You may qualify for a trust deed if you meet the following criteria:

  • You are based in Scotland.
  • You have unsecured debts that total more than £6,000 that you can't afford to repay in full within a reasonable period of time.
  • You can still afford to make regular monthly payments towards your debts - but these will be reduced so that they fit alongside your other essential living costs.

The Trust Deed Process

Before your trust deed can start, an Insolvency Practitioners will put together a trust deed proposal. This tells your lenders why a trust deed is the best option for everyone involved, and shows your lenders how your trust deed will work (e.g. how much you can afford to pay each month).

This must receive approval from at least 50% of your lenders (or those owed at least one third of your total unsecured debt). If this happens, all other unsecured lenders will be included in the agreement, regardless of how they voted. In reality, as long as you genuinely can't afford to repay what you owe, they are likely to agree.

From there, your usual unsecured debt repayments will be replaced with one affordable monthly payment. From this, the agreed amounts will be passed on to each of your lenders.

If you're a homeowner, some of the money you've put into your home (your 'equity') may be released towards the end of the agreement to help repay your debts. This will not affect you if you rent your home. If you can't release equity for any reason, your trust deed could be extended to help you repay more of what you owe.

You should also bear in mind that like most debt solutions, a trust deed will have an impact on your credit rating. Records will be visible on your credit history for six years after it starts, which will make getting further credit difficult during that time.

How Much Does a Trust Deed (PTD) Cost?

We do not charge any setup fees for a PTD. Our associate partner Insolvency Practitioners will normally take a charge for their service out of your monthly repayments. This is known as the Trustee’s fee & Trustee’s Disbursements.

Here's an illustration of a typical trust deed:

Monthly payment £220
Total repaid over 48 months £10,560
Includes trustee's fees £4,150
Total debt written off £12,440

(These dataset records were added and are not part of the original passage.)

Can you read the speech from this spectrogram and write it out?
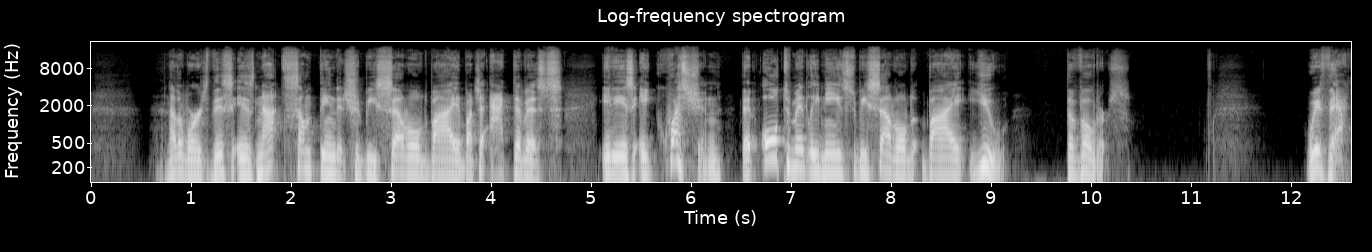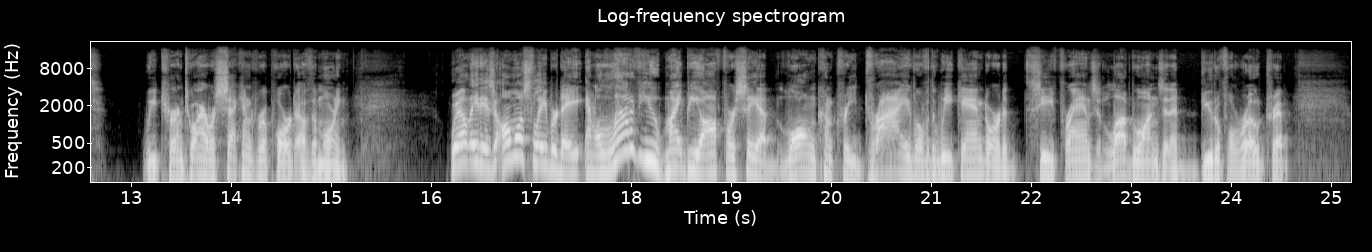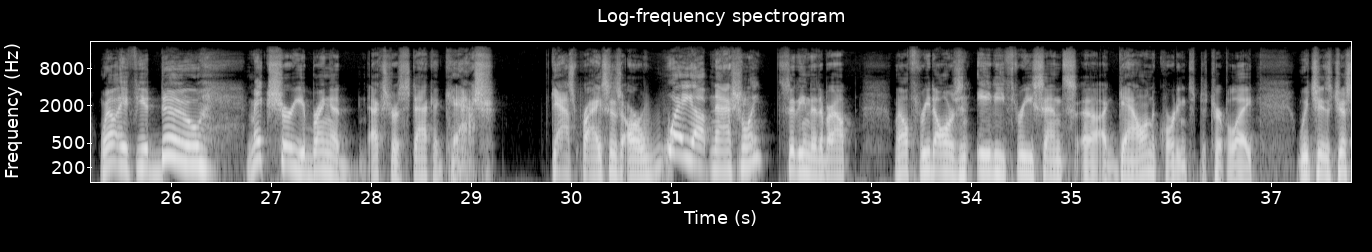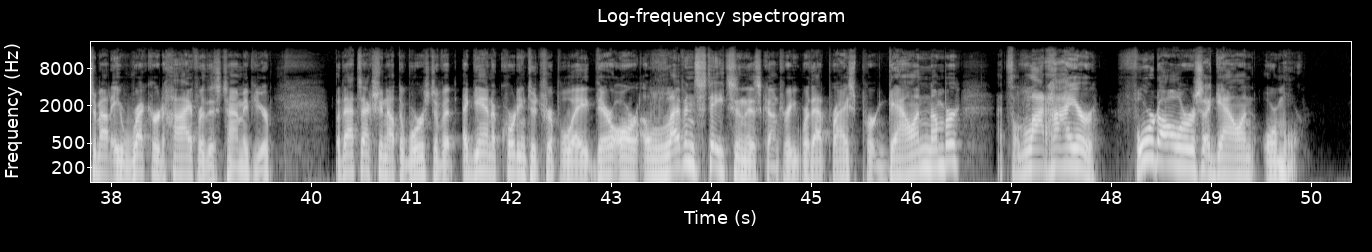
In other words, this is not something that should be settled by a bunch of activists. It is a question that ultimately needs to be settled by you, the voters. With that, we turn to our second report of the morning. Well, it is almost Labor Day, and a lot of you might be off for, say, a long country drive over the weekend or to see friends and loved ones in a beautiful road trip. Well, if you do, make sure you bring an extra stack of cash. Gas prices are way up nationally, sitting at about, well, $3.83 uh, a gallon, according to AAA, which is just about a record high for this time of year. But that's actually not the worst of it. Again, according to AAA, there are 11 states in this country where that price per gallon number, that's a lot higher, $4 a gallon or more.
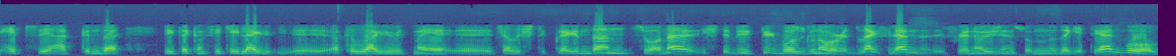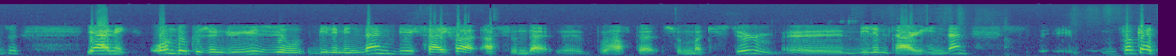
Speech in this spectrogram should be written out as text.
hepsi hakkında bir takım fikirler, e, akıllar yürütmeye e, çalıştıklarından sonra işte büyük bir bozguna uğradılar filan frenolojinin sonunu da getiren bu oldu. Yani 19. yüzyıl biliminden bir sayfa aslında e, bu hafta sunmak istiyorum e, bilim tarihinden. Fakat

Illustrative example based on a typical client, who has no equity in their home, owing £23,000 of unsecured debt on a four-year trust deed. Fees include VAT where applicable.